▶ [Assigned task] Copy the result of filtering the entries below for lines that include the string "fake".

== Records to use

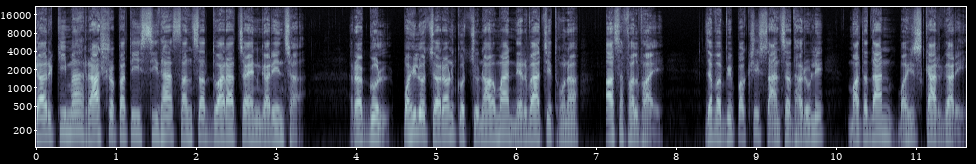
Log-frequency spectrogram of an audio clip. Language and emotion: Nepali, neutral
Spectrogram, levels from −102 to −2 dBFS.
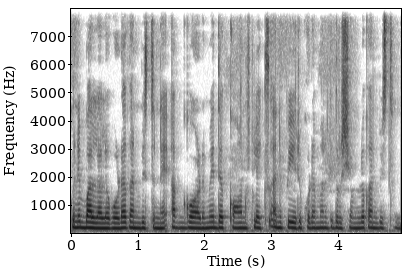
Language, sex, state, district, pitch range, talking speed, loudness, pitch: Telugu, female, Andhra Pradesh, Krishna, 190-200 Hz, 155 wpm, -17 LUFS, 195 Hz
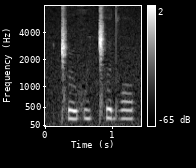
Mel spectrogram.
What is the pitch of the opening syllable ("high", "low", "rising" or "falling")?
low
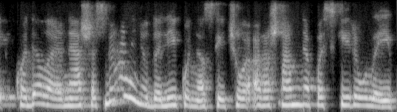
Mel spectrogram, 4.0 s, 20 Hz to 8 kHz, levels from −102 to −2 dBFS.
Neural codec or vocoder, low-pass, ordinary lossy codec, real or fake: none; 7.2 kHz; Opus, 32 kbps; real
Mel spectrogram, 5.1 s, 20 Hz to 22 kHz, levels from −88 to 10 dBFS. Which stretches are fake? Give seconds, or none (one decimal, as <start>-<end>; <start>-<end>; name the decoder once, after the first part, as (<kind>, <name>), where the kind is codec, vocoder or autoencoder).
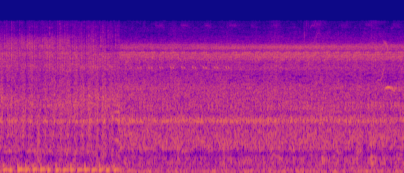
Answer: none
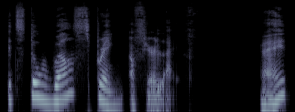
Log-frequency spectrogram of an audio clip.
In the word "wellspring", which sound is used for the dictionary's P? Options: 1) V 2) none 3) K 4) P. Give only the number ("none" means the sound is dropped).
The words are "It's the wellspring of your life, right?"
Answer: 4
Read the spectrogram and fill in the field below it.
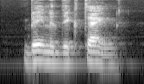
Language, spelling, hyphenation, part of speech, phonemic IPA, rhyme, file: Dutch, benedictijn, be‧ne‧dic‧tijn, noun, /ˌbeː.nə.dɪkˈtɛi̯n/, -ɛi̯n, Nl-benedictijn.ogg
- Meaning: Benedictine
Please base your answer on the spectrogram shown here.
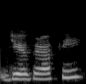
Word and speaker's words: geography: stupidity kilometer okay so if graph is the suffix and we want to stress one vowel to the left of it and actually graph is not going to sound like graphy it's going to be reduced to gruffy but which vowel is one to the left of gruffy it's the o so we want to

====
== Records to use

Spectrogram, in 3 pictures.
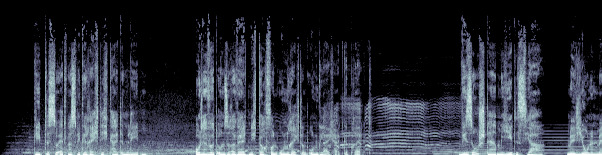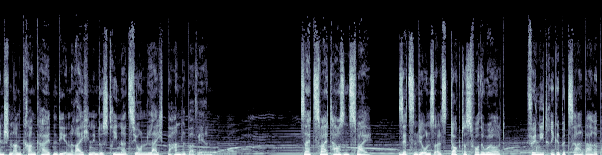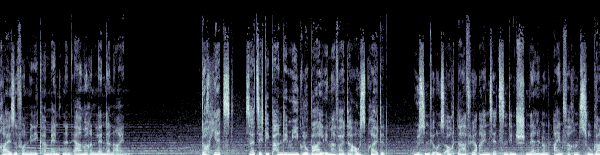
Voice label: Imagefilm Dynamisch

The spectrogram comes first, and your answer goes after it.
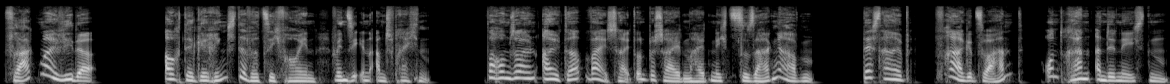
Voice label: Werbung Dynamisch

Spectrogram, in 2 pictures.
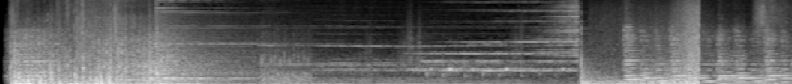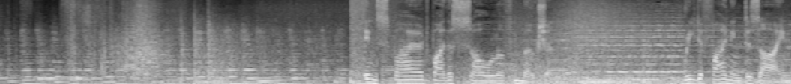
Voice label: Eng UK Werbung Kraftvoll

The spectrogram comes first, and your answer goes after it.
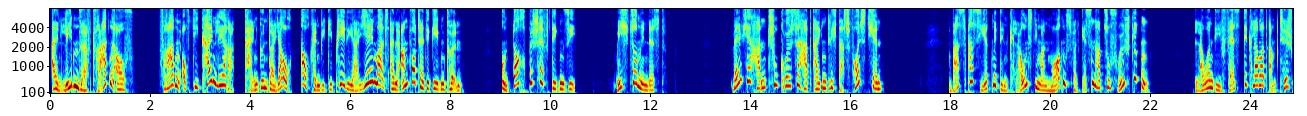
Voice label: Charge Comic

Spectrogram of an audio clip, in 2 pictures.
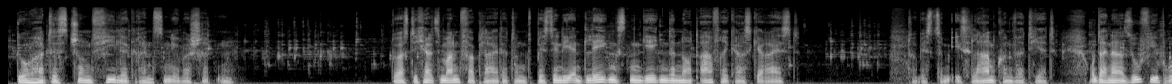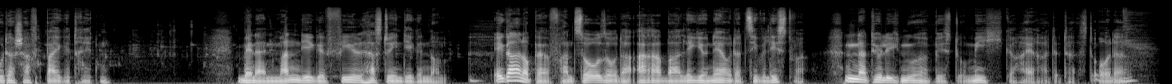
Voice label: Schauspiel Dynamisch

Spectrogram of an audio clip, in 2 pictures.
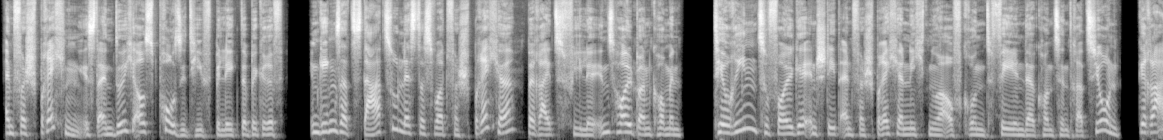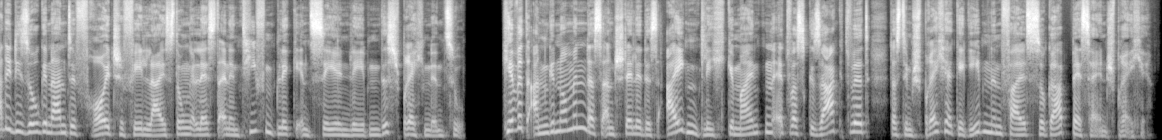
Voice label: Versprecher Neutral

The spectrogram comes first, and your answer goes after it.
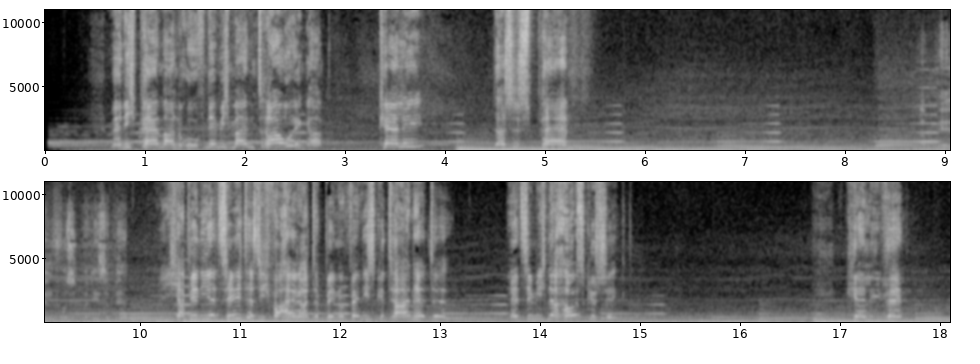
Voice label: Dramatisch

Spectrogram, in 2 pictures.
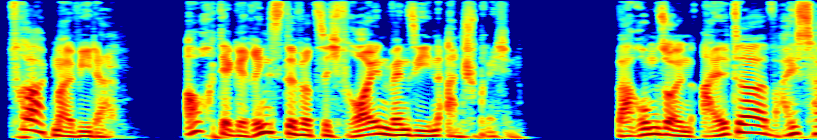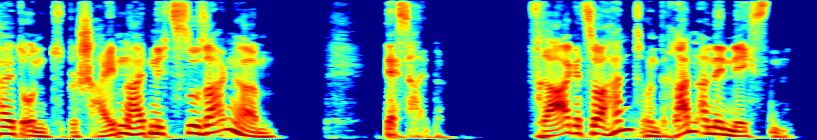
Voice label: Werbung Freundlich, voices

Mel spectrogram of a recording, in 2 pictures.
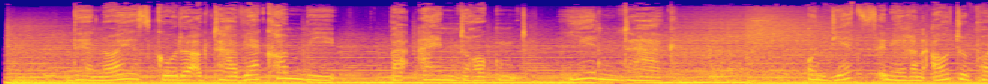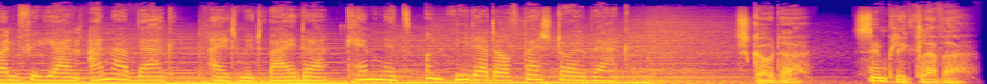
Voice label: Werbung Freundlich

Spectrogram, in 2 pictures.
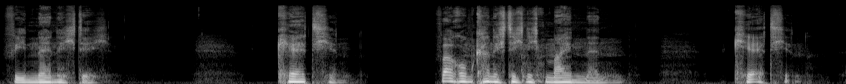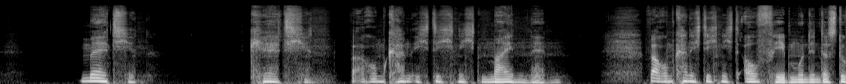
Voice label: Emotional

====
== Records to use

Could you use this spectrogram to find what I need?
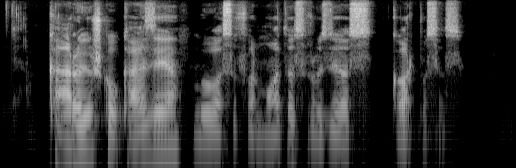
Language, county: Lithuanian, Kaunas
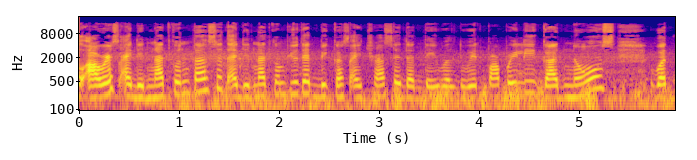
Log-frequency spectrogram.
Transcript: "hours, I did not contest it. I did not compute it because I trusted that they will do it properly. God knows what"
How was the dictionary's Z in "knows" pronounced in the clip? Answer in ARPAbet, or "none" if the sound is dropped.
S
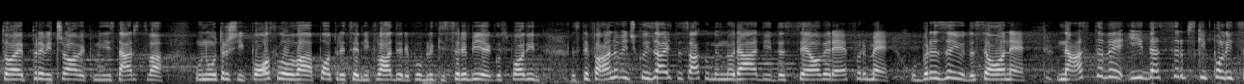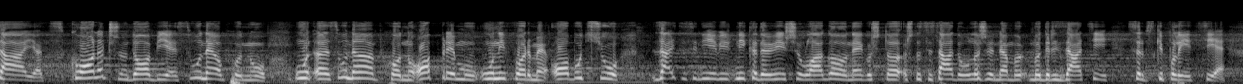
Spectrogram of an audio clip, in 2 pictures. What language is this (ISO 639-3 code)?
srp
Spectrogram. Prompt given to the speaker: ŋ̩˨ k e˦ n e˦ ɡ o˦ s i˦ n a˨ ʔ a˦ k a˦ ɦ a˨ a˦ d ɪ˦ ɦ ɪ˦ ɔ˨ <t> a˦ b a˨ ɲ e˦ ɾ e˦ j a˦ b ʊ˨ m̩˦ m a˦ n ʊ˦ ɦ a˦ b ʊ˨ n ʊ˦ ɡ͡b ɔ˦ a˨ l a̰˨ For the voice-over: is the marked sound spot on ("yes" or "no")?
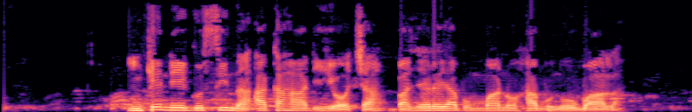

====

▶ [Your response]
Neural codec or vocoder, low-pass, ordinary lossy codec, real or fake: none; 7.2 kHz; Opus, 32 kbps; real
Mel spectrogram, 5.1 s, 20 Hz to 22 kHz, levels from −88 to 10 dBFS. Which stretches are fake? Give seconds, or none (one decimal, as <start>-<end>; <start>-<end>; name the decoder once, after the first part, as (<kind>, <name>), where the kind is codec, vocoder or autoencoder).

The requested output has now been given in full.